Adding on my own little bit:
It really is true that sometimes, the kids you were friends with in high school were only your friends because you saw each other five times a week. ITS OKAY to make new friends and to move on from your high school crew. If your friendship was genuine, it will survive the distance and new experiences that uni brings, I promise. I have friends I’ve known since we were 5 (we’re now all approaching our mid 20s [god that’s terrifying].) and we managed to still be friends through moving to different states, different countries in some cases, and having completely separate college experiences. My best friends are a mix of people I met in college, after college, and way, way before college. Focus on figuring out who you are, and bring along the friendships that help you be who you want to be. Don’t be afraid to let go of friendships that are toxic to your physical, mental, and emotional well being, or to let go of friendships that turned out to be a matter of convenience. People change. You certainly will. Embrace the change. College can be some of the best or some of the worst years of your young adult life. Make the most of them with the people that make you the best you you can possibly be.

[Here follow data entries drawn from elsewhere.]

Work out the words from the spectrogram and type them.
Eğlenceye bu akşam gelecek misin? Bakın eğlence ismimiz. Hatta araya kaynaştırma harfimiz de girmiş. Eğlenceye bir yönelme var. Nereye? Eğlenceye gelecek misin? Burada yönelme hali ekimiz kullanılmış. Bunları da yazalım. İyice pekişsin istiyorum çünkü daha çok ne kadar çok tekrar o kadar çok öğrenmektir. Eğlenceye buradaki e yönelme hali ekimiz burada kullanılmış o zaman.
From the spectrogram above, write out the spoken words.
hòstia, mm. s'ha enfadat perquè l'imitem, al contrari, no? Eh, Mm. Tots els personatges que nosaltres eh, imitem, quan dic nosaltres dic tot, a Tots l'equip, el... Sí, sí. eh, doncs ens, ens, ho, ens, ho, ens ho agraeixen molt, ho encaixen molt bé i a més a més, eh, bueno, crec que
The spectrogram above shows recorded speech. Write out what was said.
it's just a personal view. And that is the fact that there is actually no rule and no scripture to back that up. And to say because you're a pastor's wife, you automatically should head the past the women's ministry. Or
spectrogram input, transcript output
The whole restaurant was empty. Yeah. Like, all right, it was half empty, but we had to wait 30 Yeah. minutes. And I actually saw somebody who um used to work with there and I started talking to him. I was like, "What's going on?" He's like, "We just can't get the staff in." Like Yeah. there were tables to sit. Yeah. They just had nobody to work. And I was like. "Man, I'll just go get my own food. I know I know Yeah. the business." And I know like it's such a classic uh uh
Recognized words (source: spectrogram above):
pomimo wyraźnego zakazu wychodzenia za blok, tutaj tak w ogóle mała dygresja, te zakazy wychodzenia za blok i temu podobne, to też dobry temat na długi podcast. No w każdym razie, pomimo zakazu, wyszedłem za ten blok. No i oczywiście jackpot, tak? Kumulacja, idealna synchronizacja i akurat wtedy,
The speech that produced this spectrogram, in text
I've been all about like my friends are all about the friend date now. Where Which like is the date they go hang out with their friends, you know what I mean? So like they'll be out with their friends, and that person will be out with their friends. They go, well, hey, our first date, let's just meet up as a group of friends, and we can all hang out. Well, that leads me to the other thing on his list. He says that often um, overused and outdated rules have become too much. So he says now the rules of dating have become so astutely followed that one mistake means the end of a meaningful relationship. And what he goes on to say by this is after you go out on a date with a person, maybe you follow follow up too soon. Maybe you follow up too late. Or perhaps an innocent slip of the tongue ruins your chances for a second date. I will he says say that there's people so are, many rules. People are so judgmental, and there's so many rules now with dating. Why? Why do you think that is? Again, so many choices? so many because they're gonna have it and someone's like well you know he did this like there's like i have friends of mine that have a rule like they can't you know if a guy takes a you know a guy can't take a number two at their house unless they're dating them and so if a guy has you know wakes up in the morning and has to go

If you are in a big lecture class and you don’t want to see a professor, go see your TA. TAs are there to help you. They’re students too and they are going to sympathize. (Probably even when you start crying. They probably want to cry all the time.) If your TA isn’t helpful, see if a friend in the class has a TA they like and go to their office hours.
Go to office hours in general. If you’re not getting something, just go. A lot of professors are a million times more sympathetic to kids they know are trying. If you go to office hours, you’ll probably find out the answer to your question and might even earn yourself the benefit of the doubt. (Seriously, the grading discussions in one of my courses included an assessment of how hard the students were working when they were on the boarder line between two grades.)
I’m going to disagree with one of the people above me and say don’t do all the reading. You can’t do all the reading and it’s not a great use of your time. One of the most useful skills you can develop is the ability to tell what classes actually need you to do the reading and which don’t. Literature class? Do the damn reading. But I had science classes where the reading added nothing unless I needed more help on a concept and an Anthro class where the prof wrote the book and the lectures and readings were redundant. Figuring this out will help a lot.
Take classes that will make your world bigger, even if they are not your major. Take queer studies, women’s studies, Native American Studies, cultural anthropology. Take them with an open mind, because they might just change your world
Don’t live with your best friends. Live with people who have compatible lifestyles.
Prop your door open in the dorm room when you can. Sometimes you will be too tired or you’ll be working, but if not, prop the door open. I made a lot of friends by hanging out with the people who walked by.
If you have to change your major, that is okay. Don’t trap yourself in something just because it’s what you thought you wanted to do when you started. You gave it a try, and the point of giving it a try is to see if it’s what you really want. If you don’t like it, or it turns out not to be something you’re good at, you are not a failure. This happens to so many students. If you have to change your major, it just means you have more thinking to do. Try to admit this to yourself as soon as you can.
Have fun. These four years will be gone before you know it, and if they go well, you will miss them like crazy when they are gone. But try not to get caught up in worrying about whether other people are having more fun than you. Sometimes fun means camping out in the dead of winter for basketball tickets, sometimes it means grocery shopping and movies with your best friends, sometimes it means a great party, sometimes it means staying up until 4am playing video games and sleeping through your alarm. It’s all okay.
Sometimes you might need to call your mom/dad/best friend back home/grandparent and cry. That’s okay, too.
|—||shop5 (via adoptedhousewifetonystark)|
He doesn’t consider Ozai or Azula his family is why he draws the line